Breviceps fuscus Hewitt, 1925
Plain Rain Frog, Black Rain Frog, Gewone Janblom (A)
Currently accepted name: Breviceps fuscus
Red listing status: Least Concern
Photo by Stander Rian; Kenny Babilon, 2013. URL: FrogMAP: 1328
This species is endemic to the southern Cape fold mountains in Western and Eastern Cape provinces of South Africa. It occupies a narrow, linear strip along the south-facing slopes of the mountain ranges that run parallel to the coast, from the Langeberg Mountains near Swellendam (3320CD) in the west, to Dieprivier Forest near Kareedouw Pass (3324DC) in the east. An aural record from Zuurberg (3325BC; H.H. Braack pers. comm.) is not shown on the map and requires confirmation. B. fuscus is sympatric with B. acutirostris at Grootvadersbosch Nature Reserve (3320DD) and adjacent grid cells, and with B. montanus over most of its range. The distribution pattern of this species is, for the most part, continuous except for a break between the Langeberg and Outeniqua mountains. Speculation that B. fuscus might occur at Joubertina, Niekerksberg and Prince Alfred Pass (Burger 1992) has not been confirmed. Calls heard at Joubertina were subsequently attributed to B. adspersus pentheri (pers. obs.) and the other records require verification.
B. fuscus occurs at altitudes well in excess of 1000 m in the mountains, but where these reach the coast, it occurs at sea level. It inhabits Afromontane Forest and Mountain Fynbos along the southern coastal belt (Burger 1992; D. McDonald pers. comm.). The Grootvadersbosch area is transitional between winter and all-year rainfall, with an average annual rainfall of 1050 mm. Relatively dry periods are May–July and December–January. The forests at Grootvadersbosch are situated on clay soils derived from Bokkeveld shales, while the fynbos occurs on sandy soils derived from Table Mountain Sandstone.
B. fuscus often occurs at high densities in suitable habitats. In forest these frogs may be found in short, vertical tunnels under logs (pers. obs.). When disturbed, they inflate their bodies to such an extent that they are difficult to remove from the tunnels – probably an adaptive strategy to escape predation. The vertical tunnels are connected to a network of shallow horizontal tunnels leading away in all directions, from which they emerge to feed (L.R. Minter pers. obs.).
This species is a summer breeder that starts to call in September (H. Braack pers. comm.), forming large choruses that may continue for several days in rainy weather.

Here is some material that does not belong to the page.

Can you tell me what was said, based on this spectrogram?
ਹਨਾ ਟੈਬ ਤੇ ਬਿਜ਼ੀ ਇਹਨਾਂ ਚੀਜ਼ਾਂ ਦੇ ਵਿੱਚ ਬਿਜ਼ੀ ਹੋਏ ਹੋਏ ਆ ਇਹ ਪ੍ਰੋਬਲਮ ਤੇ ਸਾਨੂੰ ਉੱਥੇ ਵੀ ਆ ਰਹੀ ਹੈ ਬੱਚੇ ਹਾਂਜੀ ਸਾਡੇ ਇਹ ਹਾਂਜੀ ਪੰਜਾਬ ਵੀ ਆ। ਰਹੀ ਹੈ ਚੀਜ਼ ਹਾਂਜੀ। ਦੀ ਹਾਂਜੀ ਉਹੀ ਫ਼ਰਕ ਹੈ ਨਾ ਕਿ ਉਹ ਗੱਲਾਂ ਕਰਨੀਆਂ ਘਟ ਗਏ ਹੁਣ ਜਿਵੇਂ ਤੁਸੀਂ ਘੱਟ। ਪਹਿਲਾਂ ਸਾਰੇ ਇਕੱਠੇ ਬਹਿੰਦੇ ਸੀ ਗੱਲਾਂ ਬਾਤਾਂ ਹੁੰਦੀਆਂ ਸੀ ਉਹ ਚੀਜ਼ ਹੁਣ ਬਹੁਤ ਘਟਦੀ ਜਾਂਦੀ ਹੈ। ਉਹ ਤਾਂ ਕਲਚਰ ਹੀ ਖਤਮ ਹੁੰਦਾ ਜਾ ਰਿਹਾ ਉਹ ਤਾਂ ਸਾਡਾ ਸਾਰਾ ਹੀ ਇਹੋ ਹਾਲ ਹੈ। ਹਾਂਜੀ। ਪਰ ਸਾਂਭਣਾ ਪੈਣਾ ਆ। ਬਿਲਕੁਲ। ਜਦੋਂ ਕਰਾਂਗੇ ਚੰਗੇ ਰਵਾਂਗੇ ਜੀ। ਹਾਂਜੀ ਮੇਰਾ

Males may call from vegetation up to 1 m above the surface, (pers. obs.; D. McDonald pers. comm.) and sometimes from within their shallow burrows.

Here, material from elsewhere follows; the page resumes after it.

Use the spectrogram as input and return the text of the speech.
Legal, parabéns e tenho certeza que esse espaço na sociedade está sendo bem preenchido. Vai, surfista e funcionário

Adhesive amplexus occurs (Visser et al. 1982). The eggs are 5 mm in diameter, within 8 mm capsules, and yellow in colour. The egg chambers are c.30–40 mm below the surface and the known clutch sizes are 42 and 43 eggs, each topped with a layer of 25–30 empty egg cases (Channing 2001).
Predation by the Bush Pig Potamochoerus larvatus has been recorded, with 18 B. fuscus specimens found in the stomach of one pig (Palmer 1982).

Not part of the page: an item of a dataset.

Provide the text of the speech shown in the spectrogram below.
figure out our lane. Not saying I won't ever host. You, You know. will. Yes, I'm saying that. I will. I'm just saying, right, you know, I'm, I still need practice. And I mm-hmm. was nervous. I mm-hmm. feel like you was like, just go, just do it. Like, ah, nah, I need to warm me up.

Although B. fuscus has a relatively restricted distribution range, it appears not to be of conservation concern. Over-utilization of indigenous forests and the creation of exotic timber plantations, during the past century or more, undoubtedly impacted on some populations, but the species is still abundant at several localities. It is known from the following protected areas: Tsitsikamma National Park (Carruthers and Robinson 1977; Branch and Hanekom 1987), Outeniqua Conservation Area, Grootvadersbosch Nature Reserve and Marloth Nature Reserve.
Current distribution map
Undated records; pre-1996; 1996 to 2002; 2003 to present
FrogMAP. 2019. Breviceps fuscus Hewitt, 1925. Animal Demography Unit. Accessed from http://frogmap.adu.org.za/?sp=170; on 2019-12-15 07:12:18.
Minter L.R., Burger M., Harrison J.A., Braack H.H., Bishop P.J. & Kloepfer D. (eds). 2004. Atlas and Red Data book of the frogs of South Africa, Lesotho and Swaziland. SI/MAB Series no. 9. Smithsonian Institution, Washington, D.C. Published by the Smithsonian Institution and the Avian Demography Unit (now Animal Demography Unit).